Remember, it’s not the quantity of the time you put in—it’s the quality.
People often focus on the wrong things when they talk about work-life balance. Specifically, they act like stress is the enemy.
But not all stress is created equal.
When we ride a water slide or go on a first date, we experience good stress. Our pulse quickens and hormones change, and it keeps us sharp and engaged. Our bodies release cortisol, the primary stress hormone—which makes us mobilized and ready for action. Even a hobby like sewing or woodworking can release a moderate amount of stress, which allows us to keep going for 14 hours straight.
But you can’t be stressed 24 hours a day. In fact, chronic stress can cause serious negative health effects if left unchecked.
And this is what founders need to watch out for.
I love what I do, but it’s still stressful. I have clients call me up and yell at me. I have to take care of my family and keep food on the table.
But I also have to take care of my health.
As a founder, there’s no way to avoid stress, but you can avoid chronic stress—the dangerous kind. It’s all about checking in with yourself and taking time to recharge.
Hustling is important—maybe the most important thing when it comes to startups—but we’re still human.
It’s critical to implement a structure that allows you to get the work done that’s necessary for your success. But I also think people need to be a little more flexible and a little more kind to themselves.
I don’t mind the 24/7 hustlers of the world, but it’s unrealistic—not to mention unhealthy—to expect everyone to hustle 24/7. Honestly, if you find yourself working 70 hours a week, you might not be delegating enough. You might be over-extending yourself or spreading yourself too thin.
I truly believe most jobs can be completed in 40-45 hours if you’re focused and dedicated. These Silicon Valley people say they work nonstop, and maybe they’re in the office for the majority of the workweek—but they’ll break for an hour in the middle of the day to play foosball or Xbox. They take coffee breaks and go to Soul Cycle.
They aren’t working the entire time they’re in the office.
So instead of trying to rack up an impressive number of work hours, make the hours you do work matter.
All the time, I see entrepreneurs who go hard for six months and can’t keep it up.

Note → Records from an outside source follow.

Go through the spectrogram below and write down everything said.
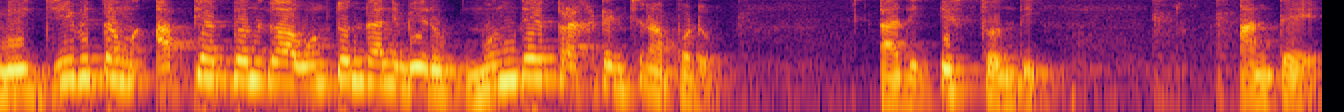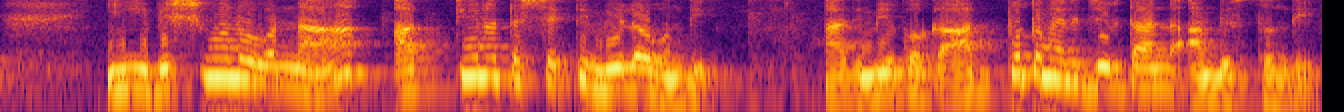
మీ జీవితం అత్యద్భుతంగా ఉంటుందని మీరు ముందే ప్రకటించినప్పుడు అది ఇస్తుంది. అంతే ఈ విశ్వంలో ఉన్న అత్యున్నత శక్తి మీలో ఉంది. అది మీకు ఒక అద్భుతమైన జీవితాన్ని అందిస్తుంది.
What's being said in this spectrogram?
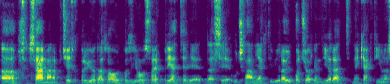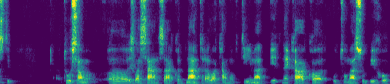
Uh, sam se Arma na početku prvi odazvao i pozivao svoje prijatelje da se učlani i aktiviraju i počeo organizirati neke aktivnosti. Tu sam uh, izglasan za koordinatora lokalnog tima i nekako u tu masu bihu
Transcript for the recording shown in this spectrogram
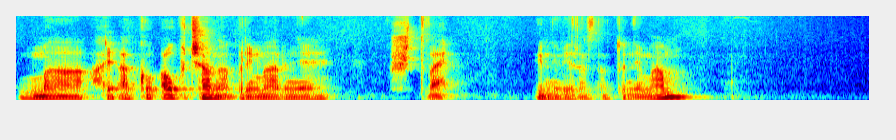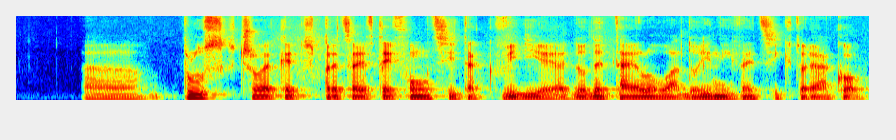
má aj ako občana primárne štve. Iný výraz na to nemám. Plus človek, keď predsa je v tej funkcii, tak vidí aj do detajlov a do iných vecí, ktoré ako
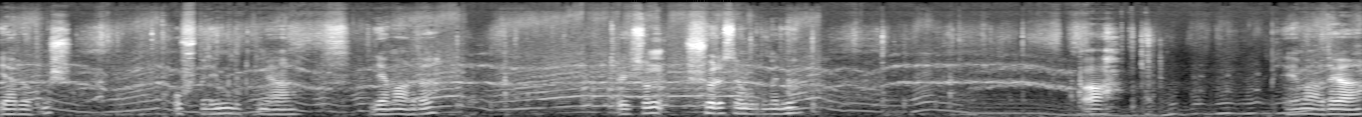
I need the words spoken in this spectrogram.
Yer yokmuş. Uf bileğimi burktum ya. Bileğim ağrıdı. Direksiyon şöylesine vurdum elime. Ah. Bileğim ağrıdı ya.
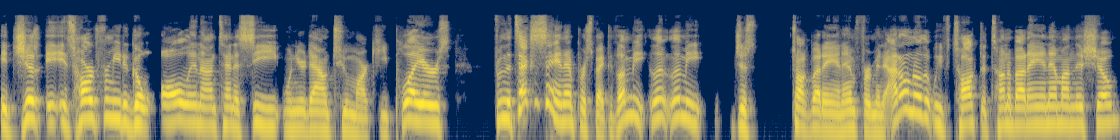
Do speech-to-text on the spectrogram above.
it just it's hard for me to go all in on Tennessee when you're down two marquee players. From the Texas A&M perspective, let me let, let me just talk about A&M for a minute. I don't know that we've talked a ton about A&M on this show.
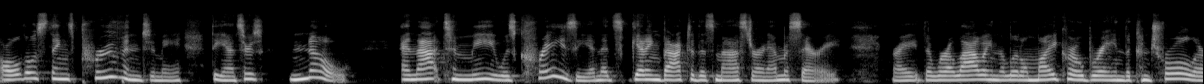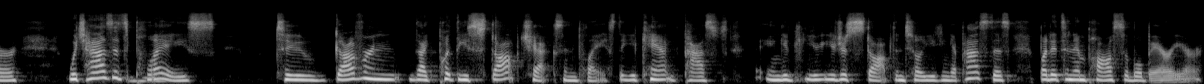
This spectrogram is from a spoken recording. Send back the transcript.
all those things proven to me, the answer is no. And that to me was crazy. And it's getting back to this master and emissary, right? That we're allowing the little micro brain, the controller, which has its mm-hmm. place to govern, like put these stop checks in place that you can't pass and you, you you just stopped until you can get past this but it's an impossible barrier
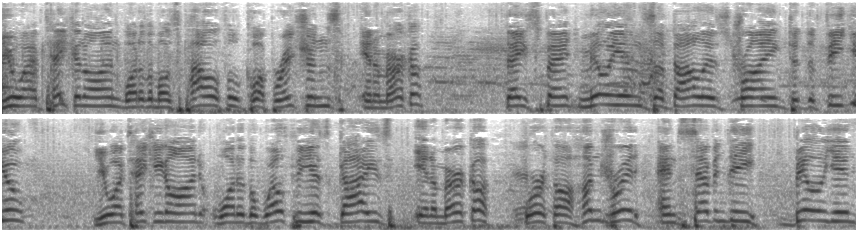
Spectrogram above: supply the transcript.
You have taken on one of the most powerful corporations in America. They spent millions of dollars trying to defeat you. You are taking on one of the wealthiest guys in America, worth $170 billion,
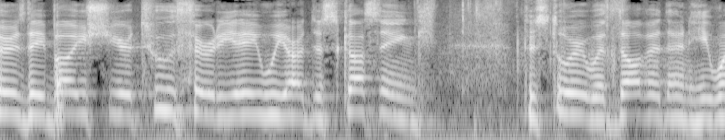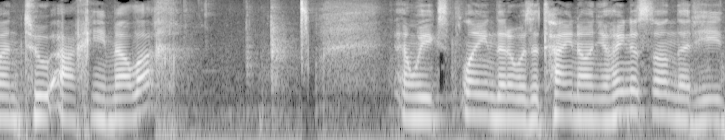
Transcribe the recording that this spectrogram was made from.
Thursday, Boish year 238, we are discussing the story with David and he went to Achimelech. And we explained that it was a tain on Yohainason that he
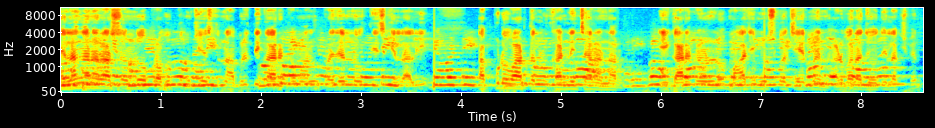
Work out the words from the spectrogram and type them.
తెలంగాణ రాష్ట్రంలో ప్రభుత్వం చేస్తున్న అభివృద్ధి కార్యక్రమాలను ప్రజల్లోకి తీసుకెళ్ళాలి తప్పుడు వార్తలను ఖండించాలన్నారు. ఈ కార్యక్రమంలో మాజీ మున్సిపల్ చైర్మన్ అడవల జ్యోతి లక్ష్మణ్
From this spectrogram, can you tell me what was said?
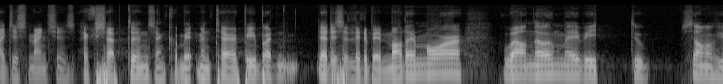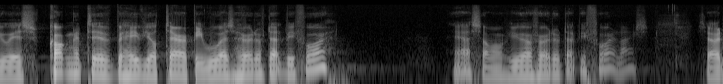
I just mentioned acceptance and commitment therapy, but that is a little bit modern, more well known maybe some of you is cognitive behavioral therapy. Who has heard of that before? Yeah, some of you have heard of that before. Nice. So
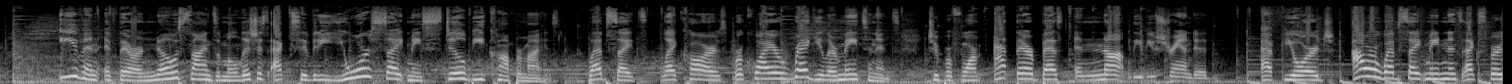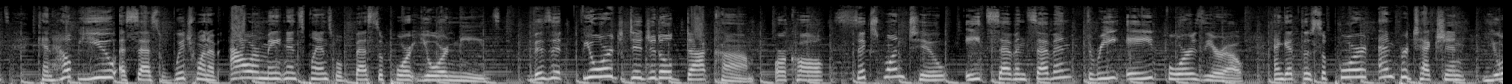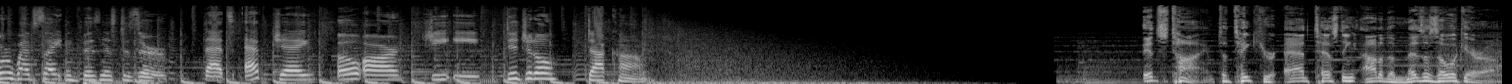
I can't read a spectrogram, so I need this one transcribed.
Even if there are no signs of malicious activity, your site may still be compromised. Websites, like cars, require regular maintenance to perform at their best and not leave you stranded. At Fjorge, our website maintenance experts can help you assess which one of our maintenance plans will best support your needs. Visit fjorgedigital.com or call 612-877-3840 and get the support and protection your website and business deserve. That's F-J-O-R-G-E digital.com. It's time to take your ad testing out of the Mesozoic era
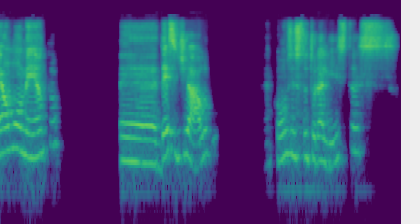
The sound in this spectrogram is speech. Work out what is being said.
é um momento é, desse diálogo né, com os estruturalistas,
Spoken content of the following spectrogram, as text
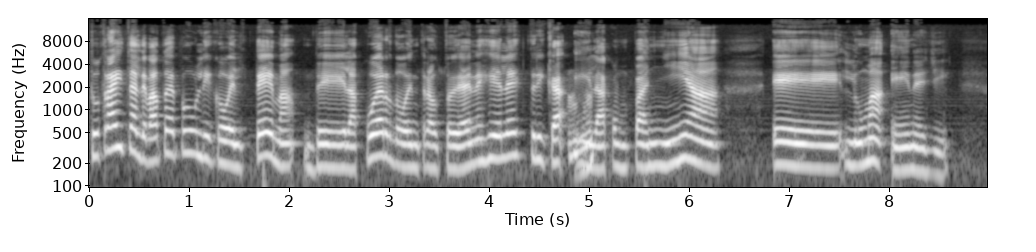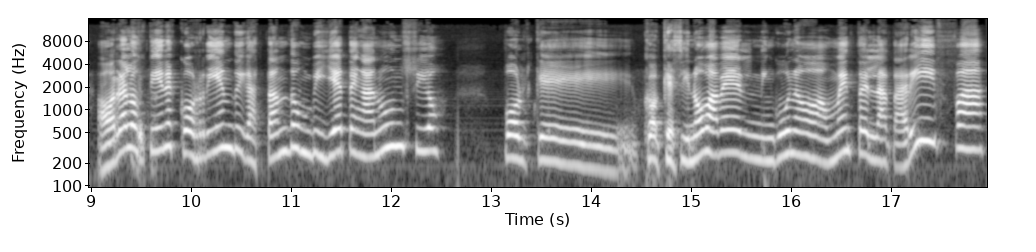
Tú trajiste al debate público el tema del acuerdo entre Autoridad de Energía Eléctrica y la compañía eh, Luma Energy. Ahora los tienes corriendo y gastando un billete en anuncios porque, porque si no va a haber ningún aumento en la tarifa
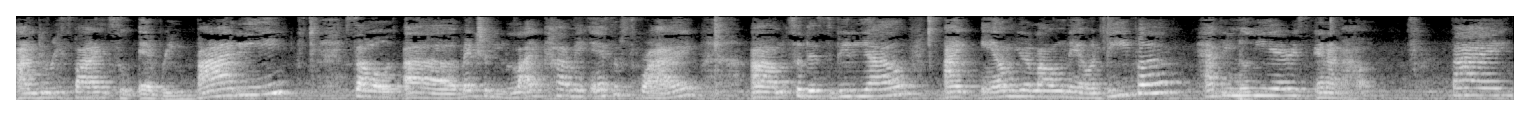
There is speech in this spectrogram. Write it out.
I do respond to everybody. So uh, make sure you like, comment, and subscribe um, to this video. I am your long nail diva. Happy New Year's, and I'm out. Bye.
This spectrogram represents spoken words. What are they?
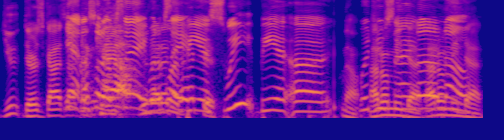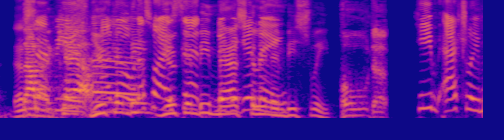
You, there's guys. Yeah, out that's there- what I'm saying, You're but I'm saying- being attracted. sweet, being uh. No, what'd I you don't mean that. No, I don't no, mean that. That's You not said being- cap. I You can be, that's I you can be masculine and be sweet. Hold up. He actually Being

They grind themselves into a slump with sleepless nights. And then when the company needs them the most, they’re tired and useless. Their mental energy is completely out the door.
That’s why I prefer to think about founding a company like a marathon.

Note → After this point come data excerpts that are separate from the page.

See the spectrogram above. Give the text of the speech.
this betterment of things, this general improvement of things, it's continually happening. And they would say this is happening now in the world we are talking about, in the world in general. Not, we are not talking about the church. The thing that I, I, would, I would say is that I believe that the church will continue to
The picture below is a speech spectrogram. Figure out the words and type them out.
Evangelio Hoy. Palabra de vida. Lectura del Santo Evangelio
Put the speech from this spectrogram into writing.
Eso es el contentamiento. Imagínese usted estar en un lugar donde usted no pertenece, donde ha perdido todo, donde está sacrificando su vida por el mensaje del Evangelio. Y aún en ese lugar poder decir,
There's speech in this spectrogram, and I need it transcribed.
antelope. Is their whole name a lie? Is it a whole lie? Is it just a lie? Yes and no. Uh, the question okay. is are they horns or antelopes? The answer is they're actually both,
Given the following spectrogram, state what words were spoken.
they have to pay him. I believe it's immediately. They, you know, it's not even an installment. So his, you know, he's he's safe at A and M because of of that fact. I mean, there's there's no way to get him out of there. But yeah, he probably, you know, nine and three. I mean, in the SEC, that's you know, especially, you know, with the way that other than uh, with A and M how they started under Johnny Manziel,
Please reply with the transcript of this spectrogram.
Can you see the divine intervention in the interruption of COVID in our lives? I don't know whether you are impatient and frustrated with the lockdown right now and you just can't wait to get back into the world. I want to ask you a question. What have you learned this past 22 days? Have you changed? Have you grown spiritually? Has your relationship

Sure, you could sprint the first 13 miles—but there’s still 13 more miles to go. Your time will be terrible. You’re better off keeping a moderate, sustainable pace.
It’s the same in business. You can up the pace occasionally when it’s necessary, but you don’t need to sacrifice sleep.
If you don’t believe me, look at the science. With less sleep, you get diminishing returns. Anything less than five hours of sleep puts you at 60% capacity. I don’t know about everyone else, but I can’t run a successful business at 60%. I need to be at 100% because that’s what my clients demand, what my team demands, and what my family demands.
If you pace yourself, you’ll discover just how much more productive you can be.
Of course, there will always be more work to do. Could you be selling more? Yes. Could you be marketing more? Of course. Could you be writing more code? Absolutely.
But at a certain point, you need to hang your hat and let go of what’s not important. Otherwise, you’ll drive yourself insane. Work-life balance isn’t about getting something over on someone—it’s about making sure your mental state is good to go every day so you can steer the ship.
Andrew has an M.S. in Computer Science from Georgia Tech University. But he prides himself over 10 years of experience working in the software industry for well-known companies such as Diebold, Tableau, Explorys, and Onshift. After years in the corporate and startup worlds as well as running his own consulting firm, Andrew realized he had to do more to improve software products and practices. From that, Skiplist was born. Skiplist is the opportunity to focus on thoughtful, quality software and change the software consulting industry.